Oxygen consumption and oxygen debt in the common whelk (Buccinum undatum) during aerial storage.

Main area:Marine biology
Target group:Biology
Educational level:Bachelor, Masters
Project description:

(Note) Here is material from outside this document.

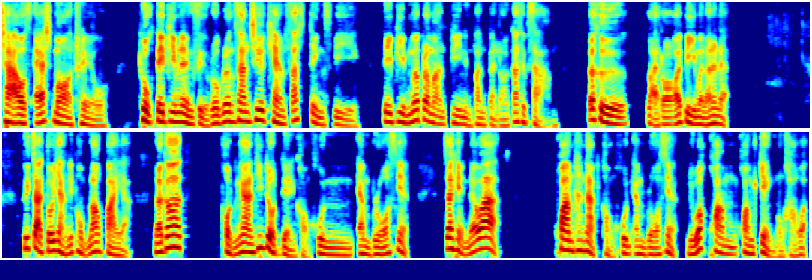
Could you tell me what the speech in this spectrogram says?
Charles Ashmore Trail ถูกตีพิมพ์ในหนังสือรวมเรื่องสั้นชื่อ Kansas Things Be ตีพิมพ์เมื่อประมาณปี 1893 ก็คือหลายร้อยปีมาแล้วนั่นแหละ คือจากตัวอย่างที่ผมเล่าไปอะ แล้วก็ผลงานที่โดดเด่นของคุณแอมโบรสเนี่ย จะเห็นได้ว่า ความถนัดของคุณแอมโบรสเนี่ยหรือว่าความความเก่งของเขาอะ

The common whelk (Buccinum undatum; in Danish: Almindelig konk) is subject to fishery in a number of European countries (especially England, with > 19,000 tons landed in 2014). The common whelk is regarded a delicacy in many countries and especially in the Far East. My group has since 2015 been engaged in a project (terminates in 2017) funded by the European Maritime and Fisheries Fund concerning establishment of a whelk fishery in Denmark. The background is to encourage small Danish coastal fishermen to start fishing whelks, which can supply the fishermen with a new and additional source of income. When whelks are landed they are typically stored in air (covered by wet clothes) at about 1 °C. If not further processed within 2 days the whelks will start to loose quality. What the loss of quality is caused by is however not know. A recent bachelor project in my group tested several possibilities, but the results were mostly inconclusive. No significant accumulation of lactic acid or succinate was found (both are markers for anaerobic metabolism). However, re-analysis of some of the samples using a different method (HPLC) showed presence of high lactic acid concentrations. Thus, the above lack of lactic acid might be an artefact. The protein content did not change during experiments (indicating no use of protein for energy metabolism). The energy store (i.e., glycogen) was shown to decrease and to be depleted within approximately 10 days. Whelks are known to have some ability to consume oxygen when aerial exposed. Therefore, it is possible that the whelks have been at least partial aerobic.
The aim of the project is to measure and compare the rate of oxygen consumption in aerial exposed and water submerged whelks at different temperatures. After exposures, whelks are transferred to oxygenated water and the oxygen debt (oxygen used for oxidation of anaerobic metabolites) is measured, which allows anaerobic metabolism during exposure to be estimated. Depending on the results and type of project the project can be expanded to include some biochemical measurements.

Methods used:Intermittent respirometry
Keywords:Common whelk, aerobic and anaerobic metabolism
Supervisor(s):  Bent Vismann